HYDERABAD – Growth rate: 7.8% Hyderabad, the financial capital of Andhra Pradesh, is also called as the city of pearls. With an estimated population of 7 million, the city is the biggest contributor to Andhra Pradesh’s gross domestic product, state tax and excise revenues. As per 2006 statistics, the per capita income of Andhra Pradesh was at Rs 25,625 (less than Rs 200 of national average). The city, which utilized to be primarily a service city, is presently the seat of several businesses, adding trade, communication, transport, commerce, storage, and lately IT. Like Bangalore, Hyderabad also has witnessed a real estate boom in recent times, mainly because of the growth of IT and retail business in the city. Major pharmaceutical companies such as Dr Reddy’s Laboratories, Matrix Laboratories, Aurobindo Pharma Limited and Vimta Labs are landed here. Hyderabad has also done considerable results in the field of bio-technology through initiatives like Genome Valley and Nanotechnology Park. For the advancement of infrastructure in the city, the Andhra Pradesh government is building a skyscraper business district at Manchirevula
PUNE – Growth rate: 7.4% – The growth of this major industrial city, situated roughly 150 km east of Mumbai, has turned the topic of discussion these days. Right from automobile majors such as Tata Motors, DaimlerChrysler, Pune will soon house units of international biggies such as General Motors, Volkswagen, Fiat, et cetera. A number of significant engineering goods industries like Cummins Engines Co Ltd and Bharat Forge Ltd, electronic goods companies like LG, Whirlpool, food companies like Frito Lay and Coca Cola are also put here. Of late, Pune’s software industry has grown by leaps and bounds. IT parks like Rajiv Gandhi IT Park at Hinjewadi, Magarpatta Cybercity, MIDC Software Technology Park at Talawade, Marisoft IT Park at Kalyani Nagar are seats of technology that the city can boast of. To face the demands of this explosive economic growth in Pune, the state of Maharashtra is planning a 1,000 MW power plant to uniquely service to the requirement of Pune. MIDC is the lead agency for the project.

The research post is published in toto at http://www.indicus.net/media/index.php/blogspace/1298-indias-10-fastest-growing-cities. Indicus specialises in Economic research and has readymade tools for slicing and dicing Indian economic data across all 593 districts of the country with information on loans, cars, durables, domestic product at each district city and any other required granular level. For pricing details please call Indicus.

3 comments on “The Indian sky, what the recession can’t stop

  1. antino david
    February 7, 2009

    its good The Indian sky, what the recession can’t stop. good topic for disscusion

    Like

  2. dannie
    November 20, 2009

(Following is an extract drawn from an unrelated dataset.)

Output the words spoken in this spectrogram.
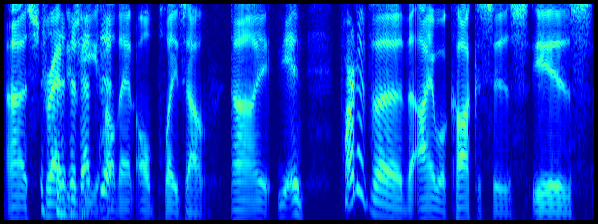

    Things do not change; we change.

    Like

  3. Edward Rosen
    February 26, 2010

    Generally I do not make comments on blogs, but I have to mention that this post really forced me to do so. Really proficient post

    Like

Comments are closed.

Archives

%d bloggers like this: